Jesus says, “Don’t be afraid; from now on you will catch people.” Or in the words of a Bible Song that we learned in the Sunday School, “I will make you fishers of men.” And the conclusion is: “So they pulled their boats up on shore, left everything and followed him.” Amazing!
Which is more miraculous here? The incredible catch of fish? Or the incredible catch of these men? They drop it all, give it all up – their business, their home, their way of life – all to follow Jesus… to “CATCH PEOPLE.” And down through two millennia of Christian history, that is how every generation of followers of Jesus have understood our calling – to catch people. The word for that is “evangelism,” a word that makes many of us uncomfortable. Someone has noted, “Too many Christians are no longer fishers of men but keepers of the aquarium.”
There are several ways to interpret that phrase, “catch people” or “fishing for people.” We could think of ourselves as the ones casting the nets – we spread the word far and wide in hopes that we will bring in another huge catch like the one that happened in our text. Or we could think of ourselves as the net – we are the instrument the Lord uses to gather them in. I think many pastors will preach to make these points today. But I am wondering IF we might not better think of ourselves in terms of BAIT. Fish bait.

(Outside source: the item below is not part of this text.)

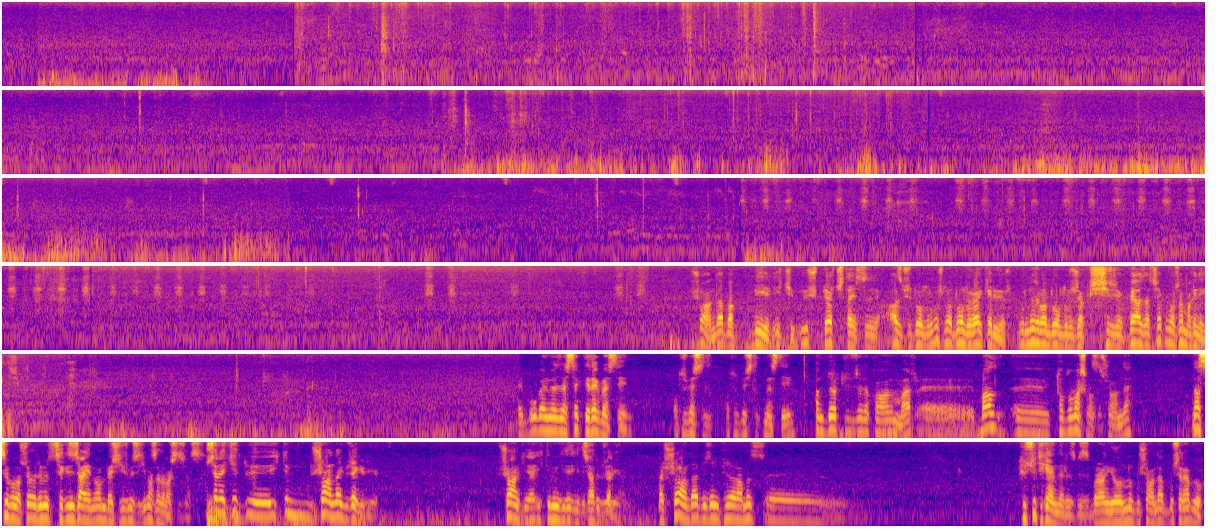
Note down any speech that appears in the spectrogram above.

Unless people are born into the Church, they should be brought into the fellowship…, life of the church. We have to have something to attract the fish. Successful “fishers of people” will offer something to attract. For example, an invitation to “Come to church with me sometime” will rarely work. It is too easy to say “Sure” to that and never give it another thought. Instead, invite your friend to something particular: a special event (e.g., UM Army retreat, Habitat Humanity and/or Feed My Hungry Children, or upcoming Bowling Party or Golf Outing we will have in the spring – I hope), or a distinctive worship service (e.g., Ash Wednesday, Maundy Thursday or Christmas Eve. We need to be creative and be specific. That way someone must actually make a decision, rather than put you off with a meaningless “Sure.” Eighty percent of the people who join churches say they do it because someone – a friend or a relative – invited them.
Paul wrote, “You are the letters of Christ” and “You are fragrance of Christ.” Jesus preached, “You are the light of the world.” “You are the salt of the world.” Today, I preach that “You are the bait.” Be an attractive bait. I know…, it could be sounding erotic, but doesn’t matter. My brothers and sisters in Christ, BE a good/attractive/delicious bait.
As you know, we are forming a “Church Evangelizing Committee” to focus on raising our profile in our community. Initially, Church Marketing Committee was suggested. Either way, it is all about how we can be an attractive bait. If you have some ideas, join the team and let’s go fishing.
One day, long ago, Jesus said to some friends, “Follow me, and I will make you fishers of people.” They dropped what they were doing and came along. Now Jesus says to 21st century friends, “Follow me and I will make you fishers of people.” Our response? How about, “OK, Lord. Let’s do it. We’re GOING FISHING.”